[Dataset records — start]

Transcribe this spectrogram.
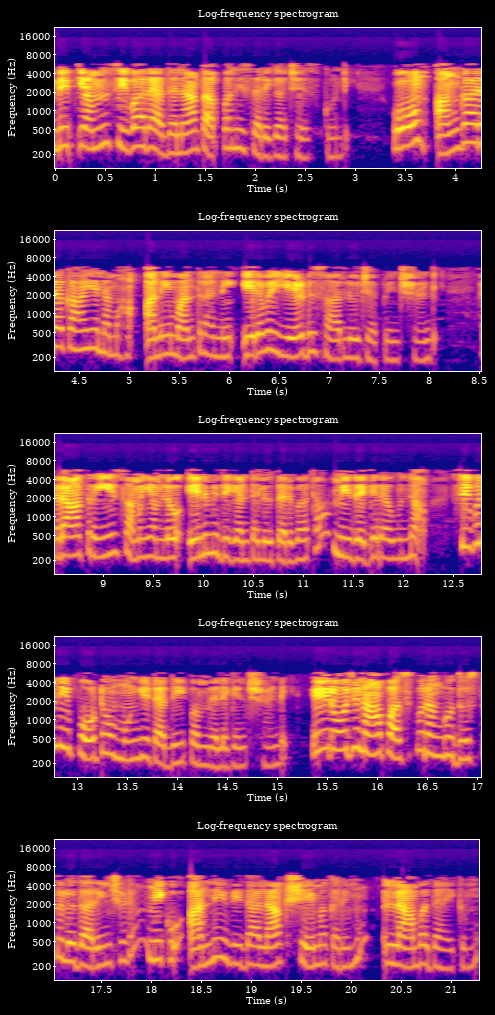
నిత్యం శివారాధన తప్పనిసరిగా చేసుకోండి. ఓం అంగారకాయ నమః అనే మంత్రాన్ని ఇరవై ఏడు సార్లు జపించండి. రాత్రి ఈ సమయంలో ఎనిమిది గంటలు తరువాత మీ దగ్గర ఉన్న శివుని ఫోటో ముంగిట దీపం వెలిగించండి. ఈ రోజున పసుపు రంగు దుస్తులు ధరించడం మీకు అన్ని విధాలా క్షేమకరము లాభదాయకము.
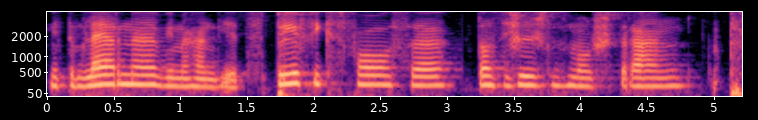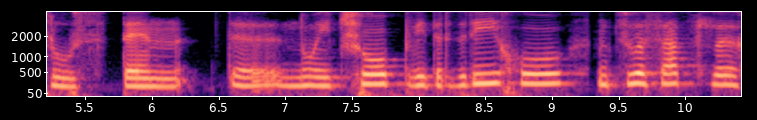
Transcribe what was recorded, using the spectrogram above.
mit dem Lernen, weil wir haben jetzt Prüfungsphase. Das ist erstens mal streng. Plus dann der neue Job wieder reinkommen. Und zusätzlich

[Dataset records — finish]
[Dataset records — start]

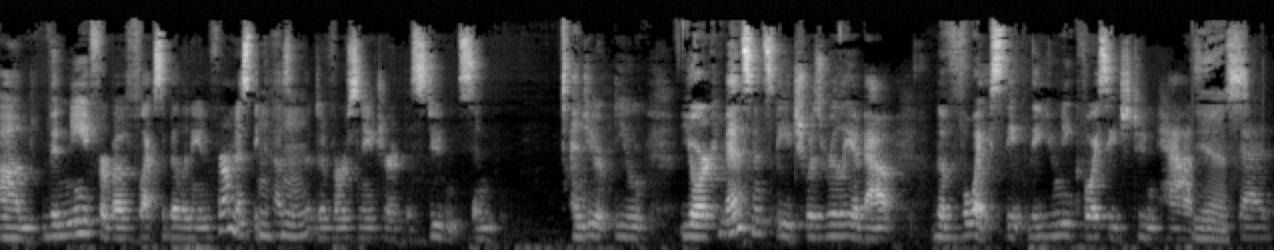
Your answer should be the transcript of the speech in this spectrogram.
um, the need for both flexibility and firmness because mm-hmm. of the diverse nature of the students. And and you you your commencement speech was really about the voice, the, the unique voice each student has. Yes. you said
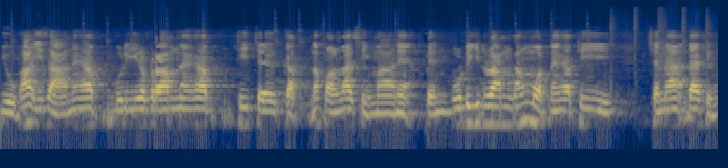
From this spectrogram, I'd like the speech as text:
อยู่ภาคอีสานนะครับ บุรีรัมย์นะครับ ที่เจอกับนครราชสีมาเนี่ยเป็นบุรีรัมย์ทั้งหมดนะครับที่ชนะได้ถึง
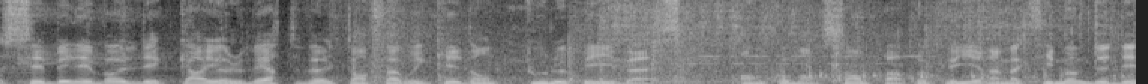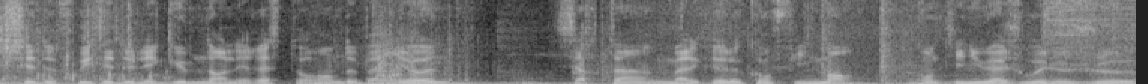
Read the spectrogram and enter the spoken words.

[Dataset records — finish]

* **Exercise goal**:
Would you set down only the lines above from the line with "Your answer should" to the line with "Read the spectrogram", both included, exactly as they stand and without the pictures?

* **Answer section**:
Your answer should be the transcript of the speech in this spectrogram.
um, the need for both flexibility and firmness because mm-hmm. of the diverse nature of the students. And and you you your commencement speech was really about the voice, the, the unique voice each student has. Yes. you said
From this spectrogram, I'd like the speech as text:
อยู่ภาคอีสานนะครับ บุรีรัมย์นะครับ ที่เจอกับนครราชสีมาเนี่ยเป็นบุรีรัมย์ทั้งหมดนะครับที่ชนะได้ถึง
Read the spectrogram and enter the spoken words.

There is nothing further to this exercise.